Somehow, from the word ‘versus’, Mr Justice has created his own verb which is “to verse” someone or something. For example, the Autobots versed the Deceptacons on the planet Cybertron – or The Pixie versed T. McGee over the last remaining cupcake. You know it makes sense. And I kind of like it because it suggests a great big sing-a-long where each side takes turns serenading each other, or at the very least reciting long tracts of poetry.
And so I almost understood what Mr Justice meant when he solemnly informed me that The Cats were going to verse Geelong next weekend. Of course, any AFL fan worth their salt would know The Cats and Geelong are one and the same team. And – while they were showcasing their knowledge of the Great Game – that same AFL fan might have also spared me much confusion by explaining why Gary Ablett is not only *still* playing for Geelong but looks younger than the last time I paid attention circa 1996. (The answer, apparently, is that the current Gary Ablett is in fact Gary Ablett Junior.
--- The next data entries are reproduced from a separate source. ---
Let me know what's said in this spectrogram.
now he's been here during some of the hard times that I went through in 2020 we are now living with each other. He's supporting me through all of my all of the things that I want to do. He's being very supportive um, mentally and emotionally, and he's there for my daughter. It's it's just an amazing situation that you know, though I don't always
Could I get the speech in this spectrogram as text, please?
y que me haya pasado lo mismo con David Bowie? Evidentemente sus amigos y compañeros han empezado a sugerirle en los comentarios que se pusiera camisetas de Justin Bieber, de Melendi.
But someone somewhere chose to drop the “Jr” just to keep people like me in the dark).
In any case, Mr Justice didn’t need the salted AFL fan to point out his faux pas, because he immediately corrected himself, and, with a small laugh, pointed out to me that if The Cats did actually verse Geelong, neither side could win and they would, in fact, be kicking the ball to themselves. I like this kid’s way of thinking.
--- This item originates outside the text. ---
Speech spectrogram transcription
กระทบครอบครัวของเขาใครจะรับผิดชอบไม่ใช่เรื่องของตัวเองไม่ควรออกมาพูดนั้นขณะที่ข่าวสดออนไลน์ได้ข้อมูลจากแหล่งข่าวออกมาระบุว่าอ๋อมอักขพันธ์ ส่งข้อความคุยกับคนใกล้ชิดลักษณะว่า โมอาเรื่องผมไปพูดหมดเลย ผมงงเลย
Since Mr Justice is the only member of the household who has any knowledge of the Great Game, I asked him to explain it to me. He thought carefully for a moment and then declared “AFL is like Aussie Rules, except it has badges and colours.”
I suggested that that they might actually be the same thing.
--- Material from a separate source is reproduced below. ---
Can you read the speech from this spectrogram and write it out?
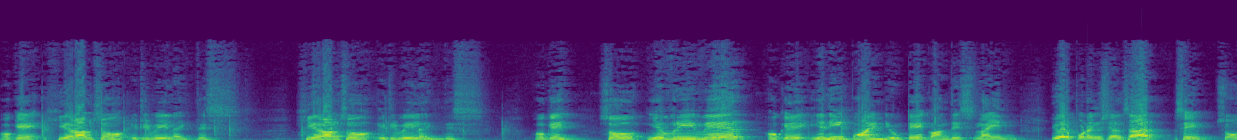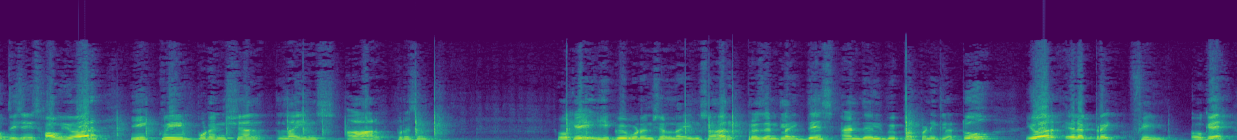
Okay here also it will be like this. Here also it will be like this. Okay so everywhere okay any point you take on this line your potentials are same. So this is how your equipotential lines are present. Okay equipotential lines are present like this and they will be perpendicular to your electric field okay?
“They *are* the same thing,” he replied. “Except that AFL has badges and colours”.
Perhaps he is making the distinction between the game itself and the over-commercialised and over-hyped competition that seems to occupy our televisions for a good chunk of the year? But then again perhaps he is just as confused as the rest of the household and is just putting on a brave face.
Of course the bigger picture here is that we live in a country that seems to define itself by its sporting successes and I, personally, couldn’t give a flying proverbial about sport. Sure, I enjoy a cooling glass of Pimms during Wimbeldon, a champagne (or four) on Melbourne Cup day, maybe an ice cold beer at the cricket… erm, is a theme emerging here? But, as un-Australian as it may seem, I just don’t care about the sport itself. Perhaps it is because I chose to pursue a Life of the Mind. Or maybe it’s just because I was totally un-co as a child.
In any case, is it fair that my – and indeed my husband’s – indifference to sport should put our children at a social disadvantage? My husband recently watched – with barely-disguised horror – as Mr Justice tried to kick a footy in front of his peers. The next day he went straight out and bought an oval-shaped ball and – no doubt after googling instructions – he promptly gave Mr Justice a lesson or two on how to properly kick and pass it.
But Mr Justice is a smart boy and he can look after himself. He took matters into his own hands by bestowing his previously teamless dad an Official AFL Team for Father’s Day. He did this by spending two bucks on a Demons mug’n’socks combo from the school’s Father’s Day Stall. Of course, neither my husband or I knew who the Demons were so Mr Justice cheerfully went off and did some research. He came back to inform us that they were right at the very bottom of the AFL ladder with only 12 points (in stark comparison to the leaders’ 84 points). Which goes some way in explaining why they were off-loading merchandise at a primary school stall.
“Twelve points!” enthused Mr Justice in that tone of voice that echoed my own effusive praise when given a birthday present made entirely of empty toilet rolls and patty pans. “Your team’s trying really hard, Daddy!”.
Go, you good thing, go!